By Perry Tannenbaum
Steeped in ancient folklore and superstition, Bram Stoker’s Dracula began life in 1897 as a fiendishly clever Gothic novel. Layers of stage and screen adaptations, chiefly the 1931 Bela Lugosi film, have transformed the Transylvanian vampire into an industry, a genre, and a tradition, chiefly funneled toward Halloween celebrations.
- Leah Wiseman (Lucy) and Tony Wright (Dracula) / Diana Wakefield
Here in Charlotte, there have been highs and lows to our Dracula tradition. The unquestionable low was Charlotte Rep’s adaptation at McGlohon Theatre in 1989, an “authentic” adaptation so universally despised that one of the production’s participants, Duke Ernsberger, wrote a comedy, Dracula Bites, deriding it. Far more successful in meeting common expectations were the dance versions presented by NC Dance Theatre (now Charlotte Ballet) and Moving Poets Theatre of Dance.
The Moving Poets version, unforgettably staged in the ruins of Carolina Theatre in 1997, was a landmark, arguably the chief reason why creepshows now rule our theatre scene each year with the onset of October. Steven Dietz’s adaptation, now running at Theatre Charlotte, doesn’t add a new chapter to the tradition, for it first opened here on Halloween night in 2003 at CPCC.

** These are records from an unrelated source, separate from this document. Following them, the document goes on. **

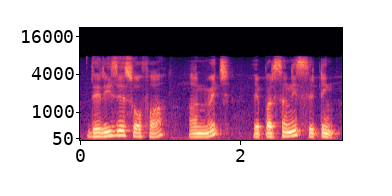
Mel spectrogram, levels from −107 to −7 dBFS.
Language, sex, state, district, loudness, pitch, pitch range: English, male, Karnataka, Bangalore, -15 LUFS, 130 Hz, 120-145 Hz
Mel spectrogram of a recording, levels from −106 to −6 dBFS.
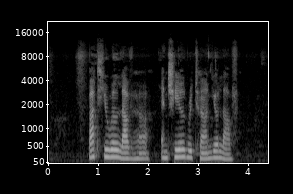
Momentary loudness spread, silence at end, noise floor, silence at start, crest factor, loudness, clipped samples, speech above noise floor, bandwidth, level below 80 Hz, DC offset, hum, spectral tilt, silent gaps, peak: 16 LU; 0.65 s; -82 dBFS; 0.6 s; 20 dB; -47 LUFS; under 0.1%; 36 dB; 13 kHz; -86 dBFS; under 0.1%; none; -4.5 dB/octave; none; -28 dBFS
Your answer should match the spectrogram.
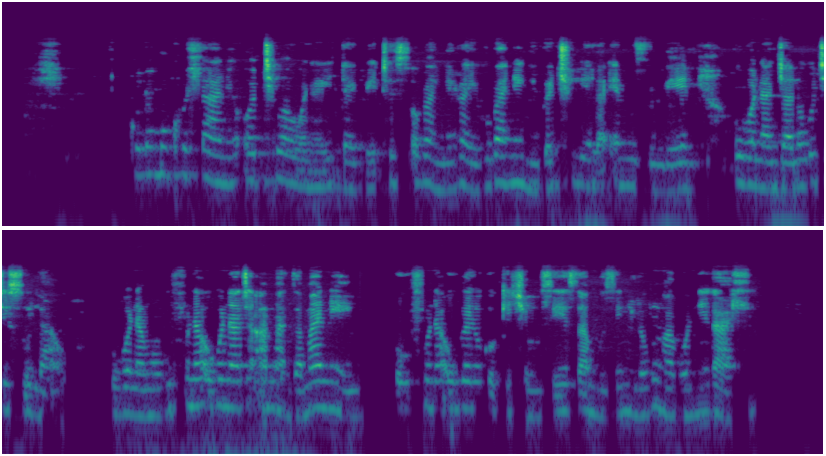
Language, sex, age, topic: North Ndebele, female, 18-24, health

But it’s certainly a high point, ranking right up there among the best with the Moving Poets’ saturnalia. Directed by Dave Blamy, this new version at the Queens Road barn sports the set and lighting designs of Chris Timmons, making for some spectacularly unexpected entrances and exits by the Prince of Darkness and his maniacal slave, Renfield.
Lena Olson’s costumes are similarly commendable. I haven’t seen Tony Wright look this dashing onstage since he took on the wicked title role in Zastrozzi, the Master of Discipline three years ago. There’s a vivid contrast now between the aged Count that Jonathan Harker encounters in Transylvania and the rejuvenated vampire we see after he has feasted on quarts and gallons of English blood.

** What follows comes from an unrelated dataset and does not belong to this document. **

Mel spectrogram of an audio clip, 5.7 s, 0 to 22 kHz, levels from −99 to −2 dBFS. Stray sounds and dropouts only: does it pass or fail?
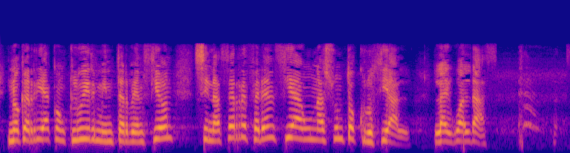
fail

Wright and his chief adversary, Tom Scott as Professor Van Helsing, were both prominent in the CP production 12 years ago, but the tech and intensity surrounding them weren’t nearly the same. Dietz is neither an authenticist nor a rapt purveyor of the film’s numerous re-shapings. He scrambles the narrative in such a way that we’re frequently flashing back and forth from Mina’s bedroom in England to the castle where her husband, Jonathan Harker, suffers in the thrall of Dracula and his vamping vampiresses. Harker is no longer our epistolary narrator, replaced by Renfield, who appears before us as an urbane gourmand before suddenly transforming into a raving lunatic.
Juxtapositions are managed so deftly that, when the curtain falls at intermission, action and energy are peaking simultaneously at three locations, the imperiled Mina’s bedroom, the dungeon where Jonathan is imprisoned, and the asylum where Renfield is in chains. It’s like George S. Kaufman comedy mayhem flipped over into horror, and under Blamy’s direction, the scene comes off as Dietz must have intended. If not better.

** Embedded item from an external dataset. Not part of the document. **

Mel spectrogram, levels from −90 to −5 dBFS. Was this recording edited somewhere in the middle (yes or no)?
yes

Dan Brunson’s manic energy as Renfield and his repulsive devotion toward Dracula are like nothing I’ve seen before. Coupled with Brunson’s outré ravings, Scott’s raging fire as Van Helsing now plays like grimly righteous determination. The swashbuckling Wright as the lusting Dracula becomes slightly sympathetic in this company, more fearsome when he’s elderly at his castle or when his strength increases so terribly that the usual charms are powerless against him. “Toys!” he exclaims scornfully, brushing aside the garlic necklace and the crucifix waved in his face.
Never the most dashing of heroes, Harker recedes pretty far into the background here, but Jay Masanotti keeps him wholesome and fairly manly in an auspicious Theatre Charlotte debut. Upstaging him are the two women making their Queens Road debuts, Caryn Crye as Mina and Leah Wiseman as her wanton, coquettish best friend, Lucy. Wiseman reminds us just how juicy the role of Lucy is, luxuriating in Dracula’s signature embrace, and hissing at her pursuers when Van Helsing & Co. come to liberate her from the ranks of the undead. It’s deliciously ambiguous whether she loves or loathes her vampire rambles, feeding on the jugulars of innocent children.
Dietz dwells no less lovingly on the exploits of Mina, veering audaciously from previous retellings by turning her into an action hero. Journeying from her initial moorings in Victorian propriety, Crye takes us convincingly to a new borderland between ladylike serenity and full vampire rapacity, trapping Dracula with a stratagem that’s too tasty to divulge.
I’ll be damned if Dietz, Blamy, and Theatre Charlotte haven’t given us a truly feminist version of Dracula. Bwaaa-ha-ha!